Vancouver’s live music history is a spirited duet of homegrown acts and near-legendary venues that long ago met the wrecking ball. The 1950s kicked things off with silver-tongued crooners such as Jackie Suave and Johnny Swoon––both from Coquitlam––entertaining smartly-dressed young couples at subterranean, neon-lit supper clubs including the Pink Oyster and the Urbane Wolverine.
The scene changed dramatically in the 1960s. That’s when grassroots bands including the Swinging Ruperts, the Tumblin’ Cumberlands and psychedelic supergroup Nanaimo began performing at a vast array of new venues. Vancouverites of a certain age can still recall great nights at the Laughing Noodle in Japantown, the Prancing Colon on Seymour Street and the cavernous Strathcona Ballroom, where the dancefloor was built over a bouncy layer of fresh-baked bread that had to be replaced every week.
Band-wise, locals were spoiled for choice. B.C. acts that burned brightly (but often briefly) included both the Pine Martens and the Northern Flickers from Gibsons; the Burnabarians, Moody Porters and Patterson Airplane (later Patterson Starship) from Greater Vancouver; and Ambergris, Smashing Kale and Incense Armageddon from Gabriola Island. Albums from any of these bands are now highly sought-after at the Vancouver Flea Market.
Some acts, of course, are better remembered than others. Four clean-cut, tight-suited young lads from North Vancouver, the Sheaples smashed attendance records during their four-week residency at the Hasty Corn Dog in 1962––while simultaneously holding the top-three spots on the all-important Vancouver Billboard Chart. The following year, their single I Want to Hold Your Flan became the fastest-selling record of all time (in Vancouver).
By the early 1970s, though, the scene was showing signs of strain.
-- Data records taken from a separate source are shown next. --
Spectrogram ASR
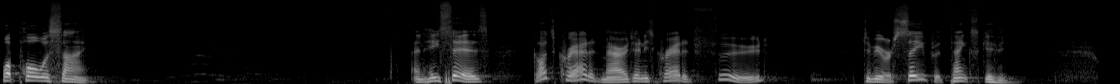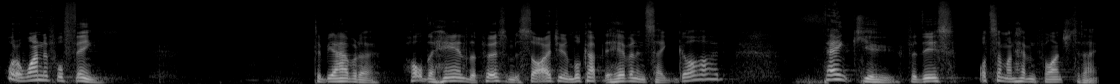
what Paul was saying? And he says, God's created marriage and He's created food to be received with thanksgiving. What a wonderful thing to be able to hold the hand of the person beside you and look up to heaven and say, God, thank you for this. What's someone having for lunch today?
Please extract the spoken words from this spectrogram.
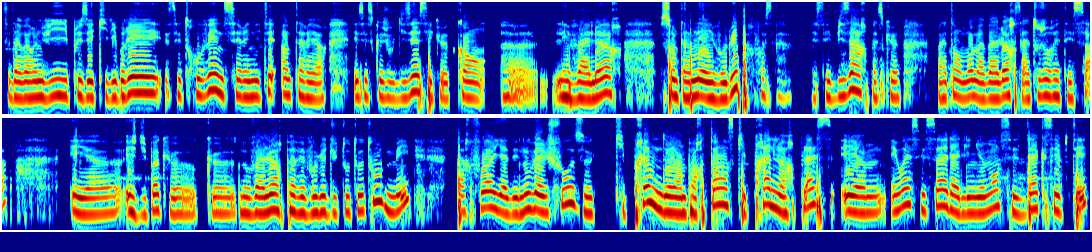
c'est d'avoir une vie plus équilibrée, c'est trouver une sérénité intérieure. Et c'est ce que je vous disais, c'est que quand euh, les valeurs sont amenées à évoluer, parfois ça, c'est bizarre parce que, bah, attends, moi ma valeur, ça a toujours été ça. Et, et je dis pas que, que nos valeurs peuvent évoluer du tout au tout, mais parfois il y a des nouvelles choses qui prennent de l'importance, qui prennent leur place. Et, euh, et ouais, c'est ça l'alignement, c'est d'accepter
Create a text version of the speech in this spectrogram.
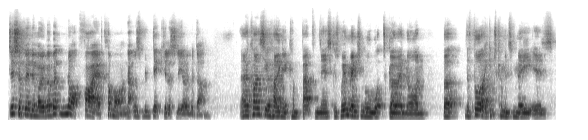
disciplined him over, but not fired. Come on, that was ridiculously overdone. And I can't see how they're going to come back from this because we're mentioning all what's going on. But the thought that keeps coming to me is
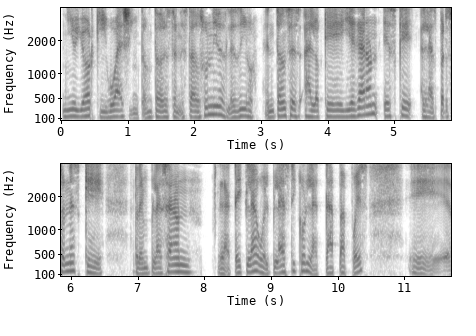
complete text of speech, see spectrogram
New York y Washington, todo esto en Estados Unidos, les digo. Entonces, a lo que llegaron es que las personas que reemplazaron la tecla o el plástico, la tapa, pues, eh,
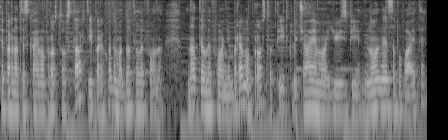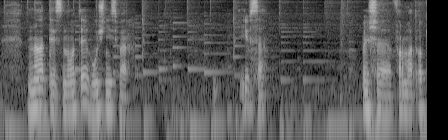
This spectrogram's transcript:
Тепер натискаємо просто старт і переходимо до телефона. На телефоні беремо, просто підключаємо USB, але не забувайте натиснути гучність вверх. І все. Пише формат ОК.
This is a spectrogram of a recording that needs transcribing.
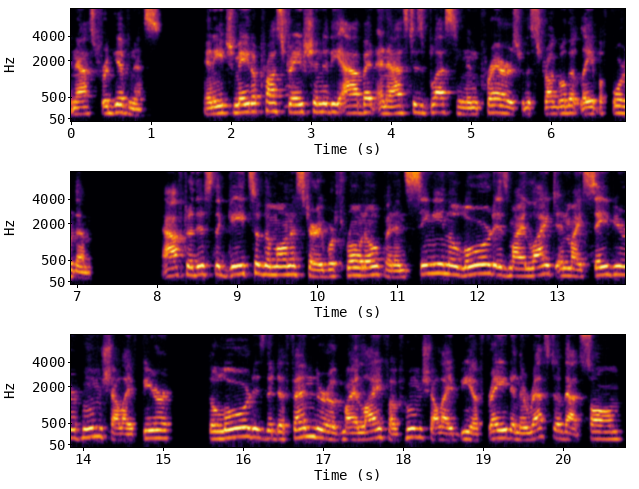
and asked forgiveness. And each made a prostration to the abbot and asked his blessing and prayers for the struggle that lay before them. After this, the gates of the monastery were thrown open, and singing, The Lord is my light and my Savior, whom shall I fear? The Lord is the defender of my life, of whom shall I be afraid? And the rest of that psalm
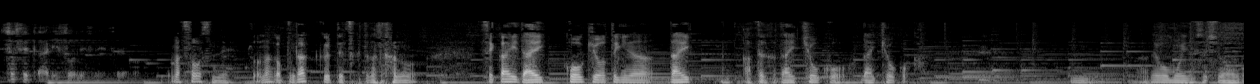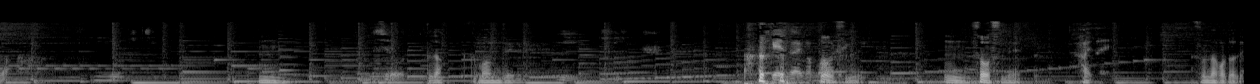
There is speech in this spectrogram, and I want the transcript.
諸説ありそうですね、それは。まあそうですね。そう、なんかブラックってつくとなんかあの、世界大公共的な、大、あったか、大恐慌、大恐慌か。うん。うん。あれを思い出してしまうが。金融危うん。しろ、ブラックマンデー。いい日。経済が回る日。そうですね。うん、そうですね。はい。はい。そんなことで。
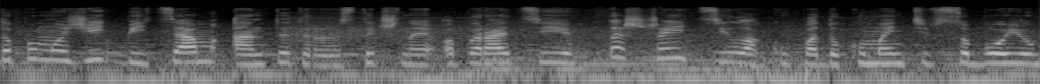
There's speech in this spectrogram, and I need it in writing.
Допоможіть бійцям антитерористичної операції та ще й ціла купа документів з собою.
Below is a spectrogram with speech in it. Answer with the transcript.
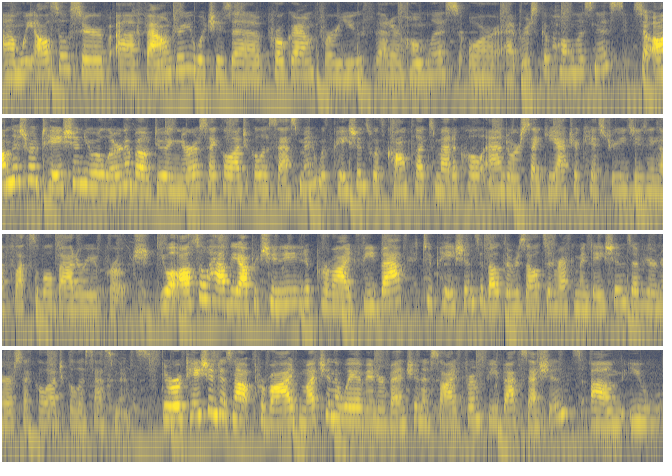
Um, we also serve uh, Foundry, which is a program for youth that are homeless or at risk of homelessness. So on this rotation, you will learn about doing neuropsychological assessment with patients with complex medical and or psychiatric histories using a flexible battery approach. You will also have the opportunity to provide feedback to patients about the results and recommendations of your neuropsychological assessments. The rotation does not provide much in the way of intervention aside from feedback sessions. Um, you,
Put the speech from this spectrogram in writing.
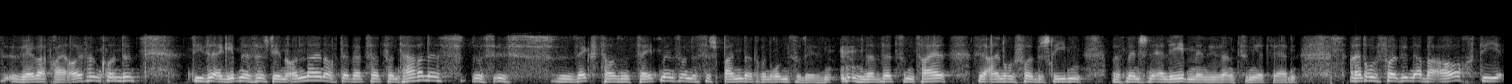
selber frei äußern konnte. Diese Ergebnisse stehen online auf der Website von Tareles. Das ist 6000 Statements und es ist spannend, darin rumzulesen. Da wird zum Teil sehr eindrucksvoll beschrieben, was Menschen erleben, wenn sie sanktioniert werden. Eindrucksvoll sind aber auch die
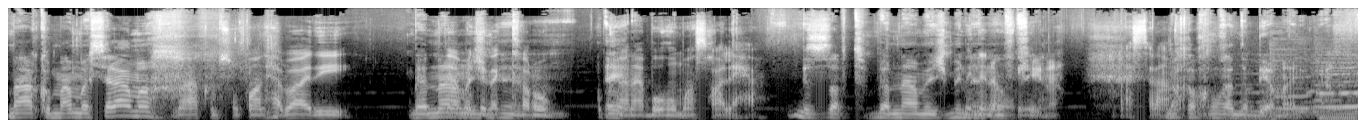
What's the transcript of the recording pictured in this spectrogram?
معكم معمر سلامة. معكم سلطان حبادي. برنامج تذكروا من- وكان إيه، أبوهما صالحا. بالضبط برنامج مننا, مننا وفينا. مع السلامة. نخاف مقدم بامان الله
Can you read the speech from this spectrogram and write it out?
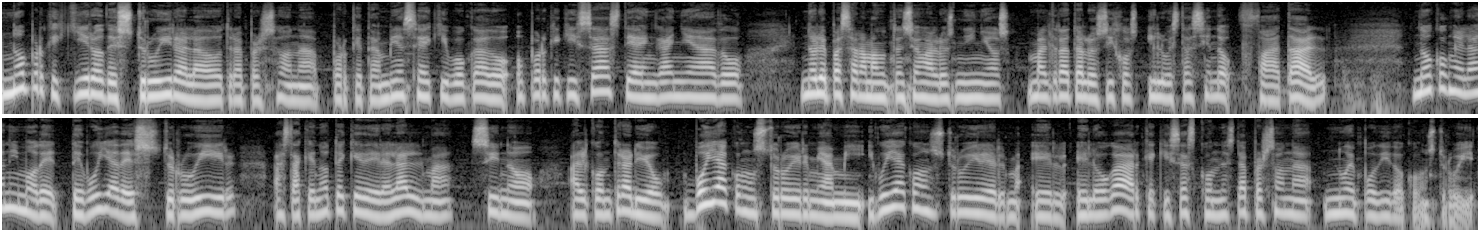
no porque quiero destruir a la otra persona, porque también se ha equivocado o porque quizás te ha engañado, no le pasa la manutención a los niños, maltrata a los hijos y lo está haciendo fatal, no con el ánimo de te voy a destruir hasta que no te quede el alma, sino al contrario, voy a construirme a mí y voy a construir el, el hogar que quizás con esta persona no he podido construir.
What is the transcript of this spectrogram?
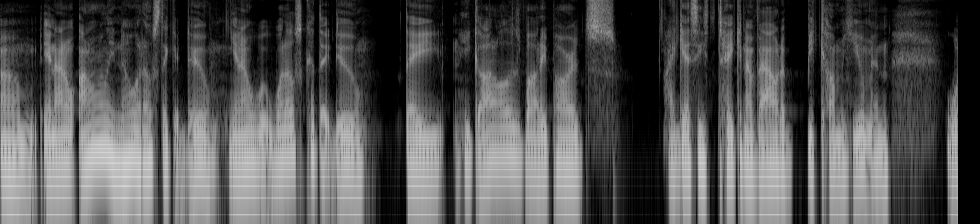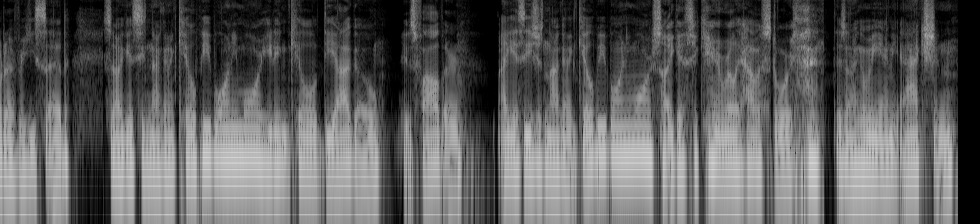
Um, and I don't, I don't really know what else they could do. You know, what, what else could they do? They he got all his body parts. I guess he's taken a vow to become human, whatever he said. So I guess he's not gonna kill people anymore. He didn't kill Daigo, his father. I guess he's just not gonna kill people anymore. So I guess you can't really have a story then. There's not gonna be any action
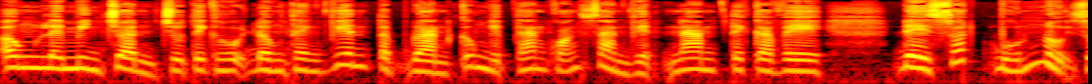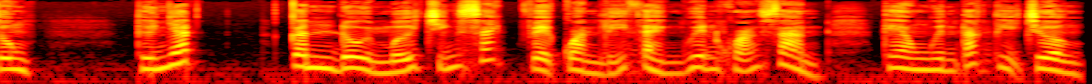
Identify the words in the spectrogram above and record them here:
ông Lê Minh Chuẩn, Chủ tịch Hội đồng thành viên Tập đoàn Công nghiệp Than khoáng sản Việt Nam TKV đề xuất 4 nội dung. Thứ nhất, cần đổi mới chính sách về quản lý tài nguyên khoáng sản theo nguyên tắc thị trường,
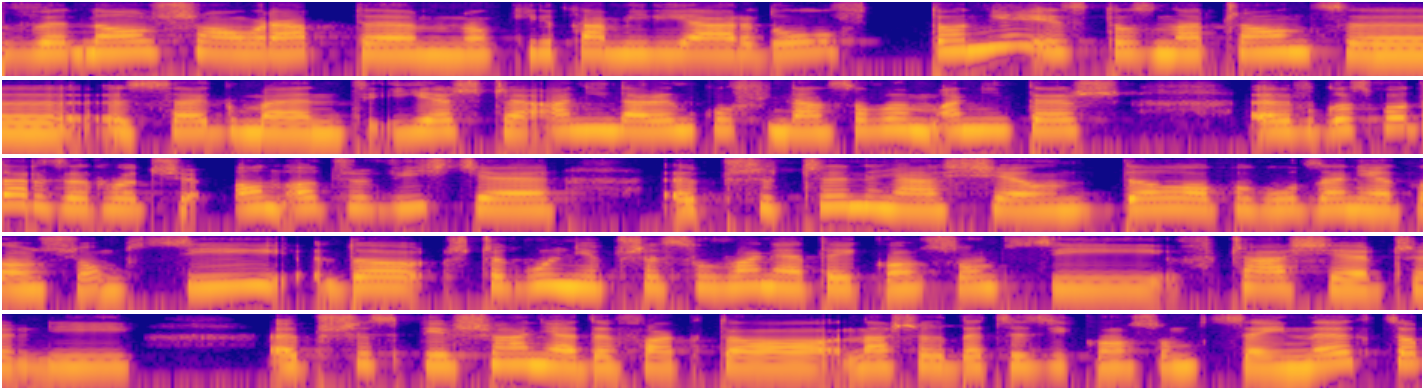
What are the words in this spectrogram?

There were so many bands in the city that meeting a Vancouverite who didn't try to sell you a copy of their latest album was unheard of. The number of live venues had also exploded to the point where every basement, storefront and, in some cases, garden shed seemed to be a full-time performance space.
But locals were tired of heading to a bookstore, public washroom or coffee shop such as Kitsilano’s Really East of Java only to be involuntarily subjected to a live performance of the new xylophone-based concept album by Pink Lloyd or an unwelcome greatest hits showcase from Jethro Dull or The Men They Couldn’t Harangue. During a three-month stretch in mid-1971, every live venue in the city––an estimated 14,500––closed down permanently.
With nowhere to play, most acts quickly broke-up. Jimmi Mango, lead singer of the Chocolate Shrimps, became a BC Ferries lifeboat polisher. Orson Dandy of the Arthur Phillips Project took a job as a White Spot glass-froster. And all four members of the Whirlettes opened a notary public office that thrived until 1993.
But that wasn’t the end of Vancouver’s live scene. In 1978, seven years after the city’s last show, five snarling, safety-pin-covered young men took to a makeshift stage one night in a Gastown butcher shop owned by the father of one of the band. They performed a 20-minute set comprised almost entirely of shouting, urinating and throwing pork chops at the audience. The Shag Buckets had arrived and punk was about to gut-punch Vancouver out of its musical slumber.
Read more from Vancouverandom: A Miscellany of Untrue History About the Birthplace of the Ear Trumpet here.